• **Exercise instructions**
Output all the entries word for word. Omit the pictures.

• **Given data**
────────────────
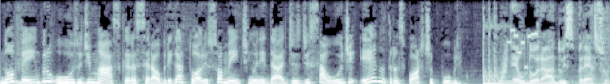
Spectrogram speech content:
novembro, o uso de máscaras será obrigatório somente em unidades de saúde e no transporte público. Eldorado Expresso.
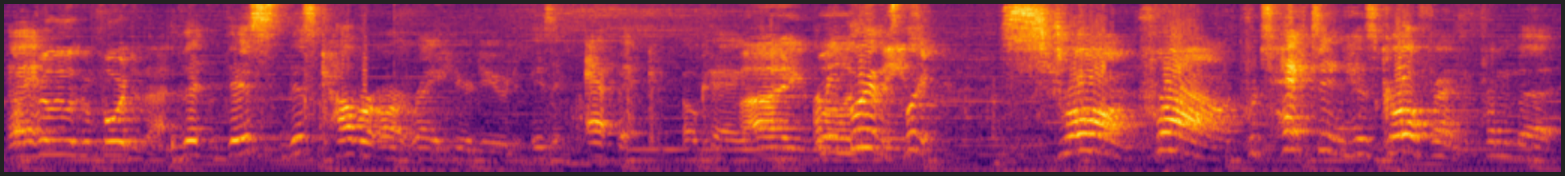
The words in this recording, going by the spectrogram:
Hey, I'm really looking forward to that. th- this this cover art right here, dude, is epic. Okay. I, well, I mean, look at this. Look at strong, proud, protecting his girlfriend from the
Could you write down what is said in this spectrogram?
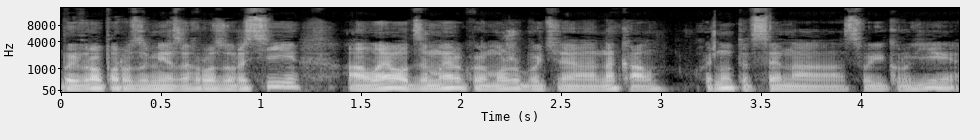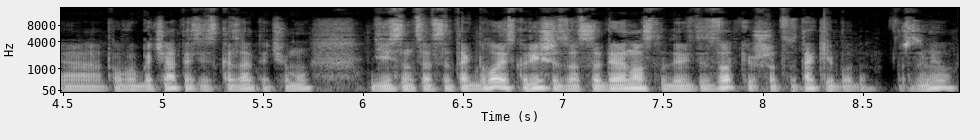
бо Європа розуміє загрозу Росії. Але от з Америкою може бути е, накал. Хотнути все на свої круги, е, повибачатись і сказати, чому дійсно це все так було. І скоріше за все, 99%, що це так і буде. Зрозуміло?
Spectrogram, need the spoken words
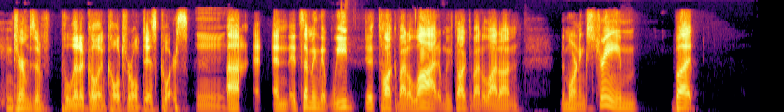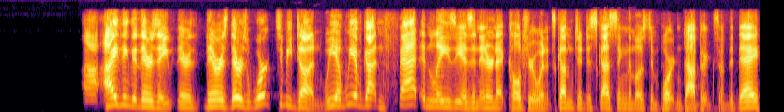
in terms of political and cultural discourse Mm. uh, and, and it's something that we talk about a lot, and we've talked about a lot on the morning stream. But I think that there's a there there is there's work to be done. We have we have gotten fat and lazy as an internet culture when it's come to discussing the most important topics of the day,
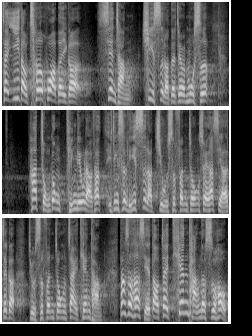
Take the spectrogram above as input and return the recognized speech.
在遇到车祸的一个现场去世了的这位牧师，他总共停留了，他已经是离世了九十分钟，所以他写了这个九十分钟在天堂。但是他写到在天堂的时候，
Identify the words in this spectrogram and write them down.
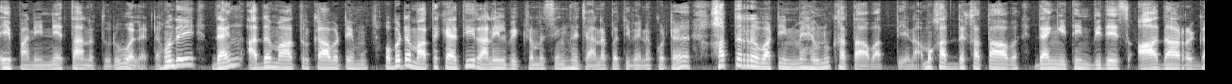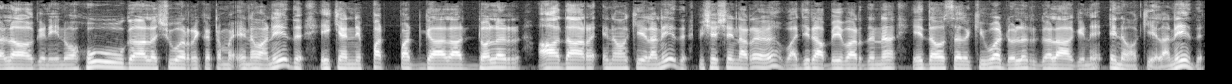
ඒ පනින්නේ තනතුරු වලට. හොඳේ දැන් අද මාතෘකාවට එමු. ඔබට මතක ඇති රනිල් වික්‍රමසිංහ ජනපති වෙනකොට හතර වටින්ම හැවුණු කතාවත් තියෙන. මොකක්ද කතාව දැන් ඉතින් විදෙස් ආධාර ගලාගෙනනවා හූගාල ශුවර් එකටම එනවා නේද. ඒකන්නේ පට් පට් ගාලා ඩොලර් ආධාර එනවා කියලා නේද. විශේෂෙන් අර වජිර අබේවර්ධන ඒ දවසල කිව්වා ඩොලර් ගලාගෙන එනවා කියලා නේද.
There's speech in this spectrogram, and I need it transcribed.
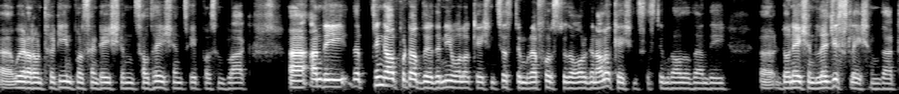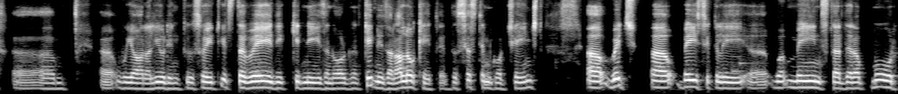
uh, were around 13% Asian, South Asians, 8% Black. Uh, and the, the thing I'll put up there, the new allocation system refers to the organ allocation system rather than the uh, donation legislation that uh, um, uh, we are alluding to. So it, it's the way the kidneys and organ kidneys are allocated. The system got changed, uh, which uh, basically means that there are more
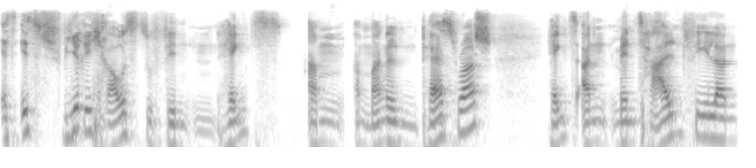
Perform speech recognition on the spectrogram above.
es ist schwierig rauszufinden. Hängt es am, am mangelnden Pass Rush? Hängt es an mentalen Fehlern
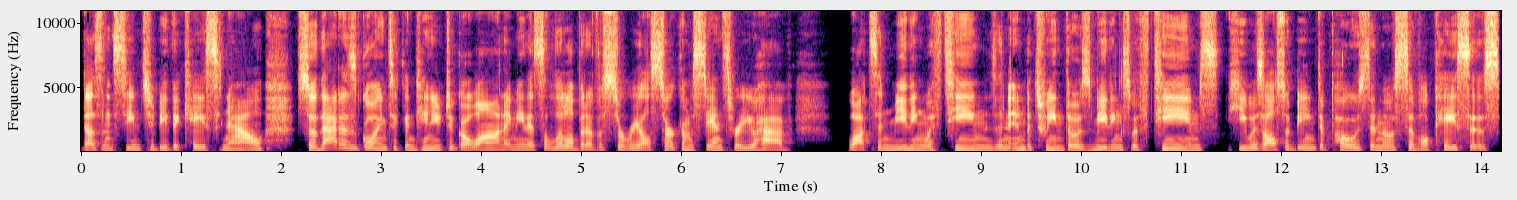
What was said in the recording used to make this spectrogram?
doesn't seem to be the case now. So that is going to continue to go on. I mean, it's a little bit bit of a surreal circumstance where you have Watson meeting with teams. And in between those meetings with teams, he was also being deposed in those civil cases.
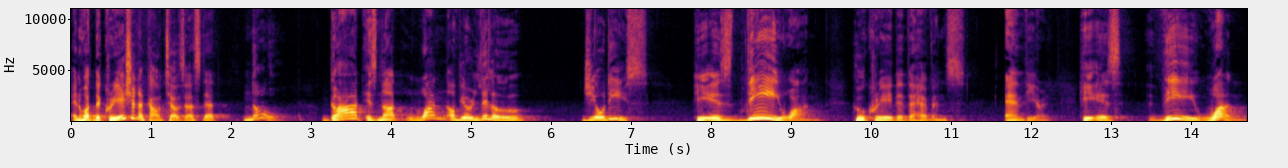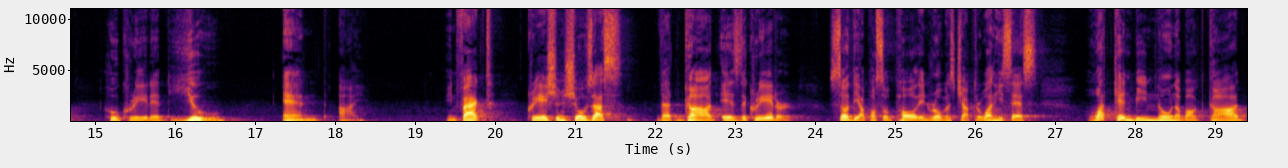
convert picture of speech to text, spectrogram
And what the creation account tells us that no, God is not one of your little GODs. He is the one who created the heavens and the earth. He is the one who created you and I. In fact, creation shows us that God is the creator. So the apostle Paul in Romans chapter 1 he says, "What can be known about God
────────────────
• **Response to this task**
Spectrogram speech content:
novembro, o uso de máscaras será obrigatório somente em unidades de saúde e no transporte público. Eldorado Expresso.
The words in this recording, going by the spectrogram:
Hey, I'm really looking forward to that. th- this this cover art right here, dude, is epic. Okay. I, well, I mean, look at this. Look at strong, proud, protecting his girlfriend from the
Could you write down what is said in this spectrogram?
бо Європа розуміє загрозу Росії. Але от з Америкою може бути е, накал. Хотнути все на свої круги, е, повибачатись і сказати, чому дійсно це все так було. І скоріше за все, 99%, що це так і буде. Зрозуміло?
Spectrogram, need the spoken words
in terms of political and cultural discourse Mm. uh, and, and it's something that we talk about a lot, and we've talked about a lot on the morning stream. But I think that there's a there there is there's work to be done. We have we have gotten fat and lazy as an internet culture when it's come to discussing the most important topics of the day,
Take the spectrogram above as input and return the recognized speech.
在遇到车祸的一个现场去世了的这位牧师，他总共停留了，他已经是离世了九十分钟，所以他写了这个九十分钟在天堂。但是他写到在天堂的时候，
Identify the words in this spectrogram and write them down.
ඒ පනින්නේ තනතුරු වලට. හොඳේ දැන් අද මාතෘකාවට එමු. ඔබට මතක ඇති රනිල් වික්‍රමසිංහ ජනපති වෙනකොට හතර වටින්ම හැවුණු කතාවත් තියෙන. මොකක්ද කතාව දැන් ඉතින් විදෙස් ආධාර ගලාගෙනනවා හූගාල ශුවර් එකටම එනවා නේද. ඒකන්නේ පට් පට් ගාලා ඩොලර් ආධාර එනවා කියලා නේද. විශේෂෙන් අර වජිර අබේවර්ධන ඒ දවසල කිව්වා ඩොලර් ගලාගෙන එනවා කියලා නේද.
There's speech in this spectrogram, and I need it transcribed.
uh, were around 13% Asian, South Asians, 8% Black. Uh, and the, the thing I'll put up there, the new allocation system refers to the organ allocation system rather than the uh, donation legislation that uh, um, uh, we are alluding to. So it, it's the way the kidneys and organ kidneys are allocated. The system got changed, uh, which uh, basically means that there are more
Perform speech recognition on the spectrogram above.
es ist schwierig rauszufinden. Hängt es am, am mangelnden Pass Rush? Hängt es an mentalen Fehlern
What was said in the recording used to make this spectrogram?
doesn't seem to be the case now. So that is going to continue to go on. I mean, it's a little bit bit of a surreal circumstance where you have Watson meeting with teams. And in between those meetings with teams, he was also being deposed in those civil cases.
convert picture of speech to text, spectrogram
And what the creation account tells us that no, God is not one of your little GODs. He is the one who created the heavens and the earth. He is the one who created you and I. In fact, creation shows us that God is the creator. So the apostle Paul in Romans chapter 1 he says, "What can be known about God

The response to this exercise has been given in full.